Ultra HD, Full HD, HDR, and 4k – the notional diversity of modern digital technology can be confusing. While HD is only for "high definition" and makes it clear that the image quality in the numeric field is generally better than previous analog formats, there are now many different techniques for image representation on the market.
What does it mean that my new TV is 4k capable? How does the image differ from that of a full HD device? Justified questions, because in the subject of image quality, the resolution does not just play a role. We'll clear up. You can also see my other article about choosing better 4k television in more detail.
What is Ultra HD and The different image formats and their meanings
To understand the development of image resolution in the TV and monitor area, a look at the past and the development of the display technology is worthwhile. A tube television, which dissolves according to the so-called PAL Standard, represents its contents with 788 x 576 image points. Thus, a single image consisted of approximately 450,000 individual pixels, which were output in line with 50 frames per second. As a result, there was always a slight flickering and details disappeared especially on giant TVs in the blur of the low image resolution. Today, some screens support up to 8k resolution. This results in a resolution of 7680 x 4320 pixels or more than 33 million image dots. So if you find specific resolution labels on a device, they mean the following:

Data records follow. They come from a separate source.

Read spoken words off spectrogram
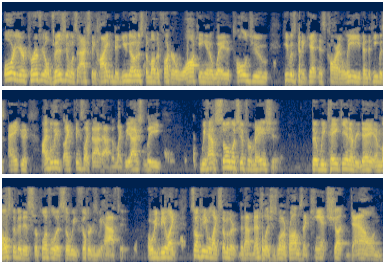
or your peripheral vision was actually heightened and you noticed the motherfucker walking in a way that told you he was going to get in his car and leave and that he was angry. Like, I believe like things like that happen. Like we actually, we have so much information that we take in every day and most of it is superfluous. So we filter because we have to. Or we'd be like some people like some of the, that have mental issues. One of the problems they can't shut down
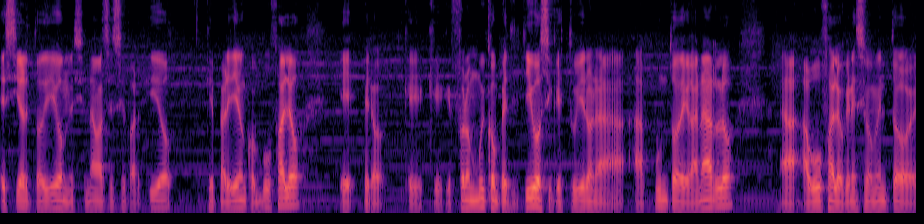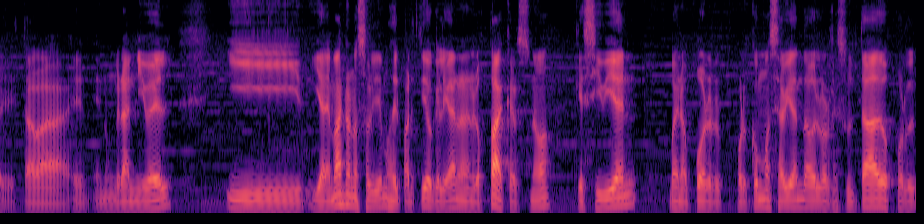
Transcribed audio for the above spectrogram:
Es cierto, Diego, mencionabas ese partido que perdieron con Buffalo, eh, pero que, fueron muy competitivos y que estuvieron a, punto de ganarlo. A, a Buffalo que en ese momento estaba en, un gran nivel. Y, además no nos olvidemos del partido que le ganan a los Packers, ¿no? Que si bien, bueno, por, por cómo se habían dado los resultados, por,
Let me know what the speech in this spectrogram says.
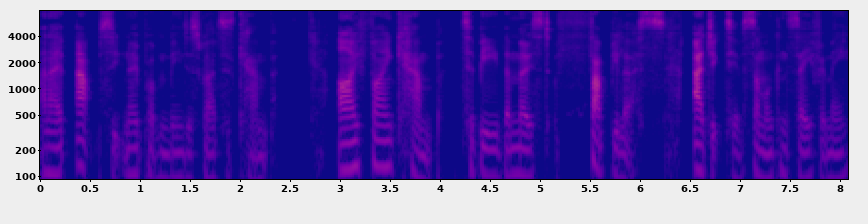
and I have absolutely no problem being described as camp. I find camp to be the most fabulous adjective someone can say for me.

HD: The device supports an image resolution of at least 960 x 720 pixels. If the lowest resolution of the television standard High Definition television (720p) is meant, the decision is 1280 × 720 pixels.
Full HD: The device resolves with 1920 x 1080 pixels. This is the current most common standard.

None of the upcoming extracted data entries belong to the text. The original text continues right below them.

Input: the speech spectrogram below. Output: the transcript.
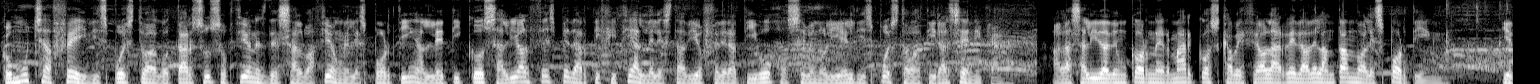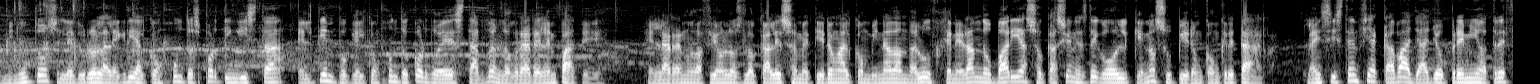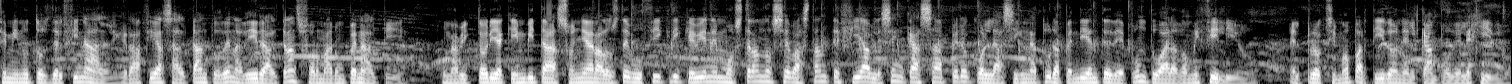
Con mucha fe y dispuesto a agotar sus opciones de salvación, el Sporting Atlético salió al césped artificial del Estadio Federativo José Benoliel dispuesto a batir al Seneca. A la salida de un córner, Marcos cabeceó la red adelantando al Sporting. Diez minutos le duró la alegría al conjunto sportinguista, el tiempo que el conjunto cordobés tardó en lograr el empate. En la reanudación los locales sometieron al combinado andaluz generando varias ocasiones de gol que no supieron concretar. La insistencia caballa halló premio a 13 minutos del final, gracias al tanto de Nadir al transformar un penalti. Una victoria que invita a soñar a los de Bucicri que vienen mostrándose bastante fiables en casa, pero con la asignatura pendiente de puntuar a domicilio. El próximo partido en el campo de elegido.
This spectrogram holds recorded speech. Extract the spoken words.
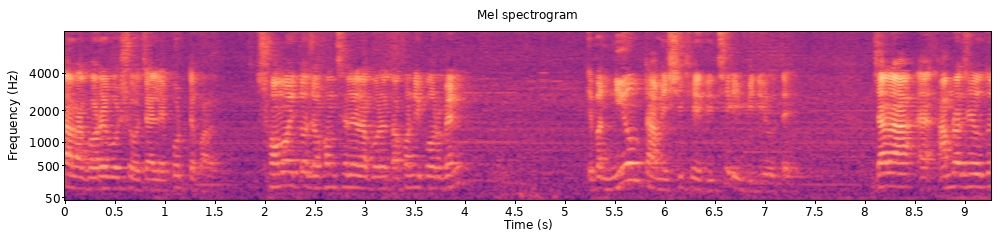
তারা ঘরে বসেও চাইলে পড়তে পারেন। সময় তো যখন ছেলেরা পড়ে তখনই পড়বেন। এবার নিয়মটা আমি শিখিয়ে দিচ্ছি এই ভিডিওতে। যারা আমরা যেহেতু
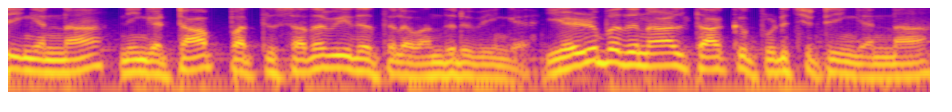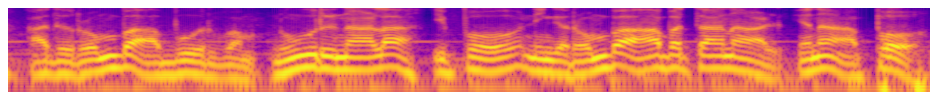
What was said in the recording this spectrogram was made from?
பிடிச்சிட்டீங்கன்னா நீங்க டாப் பத்து சதவீதத்துல வந்துடுவீங்க. எழுபது நாள் தாக்கு பிடிச்சிட்டீங்கன்னா அது ரொம்ப அபூர்வம். நூறு நாளா? இப்போ நீங்க ரொம்ப ஆபத்தான ஆள். ஏன்னா அப்போ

UHD/UltraHD 4k: A display of 3840 x 2160 pixels is possible on the device with an aspect ratio of 16:9. The image has both horizontal and vertical double resolution like Full HD and thus about four times the image resolution. Modern devices already have this resolution, and more and more image material is offered in 4k resolution.
UHD/UltraHD 8k: The device can represent up to 7680 x 4320 pixels. This, in turn, corresponds to the four-fold image resolution of UHD 4k. Since the required Bitrate for such an image is at 24 gigabits per second, there are so far little use cases for this technique. ...
So-called curved TV's are a case in point: they have a curved screen surface and should thus involve the viewer even more in the events shown. The screen size itself is usually specified in inches. An inch is equivalent to 2.54 centimeters. A television with a capacity of 50 inches thus has a screen diagonal of 127 centimeters.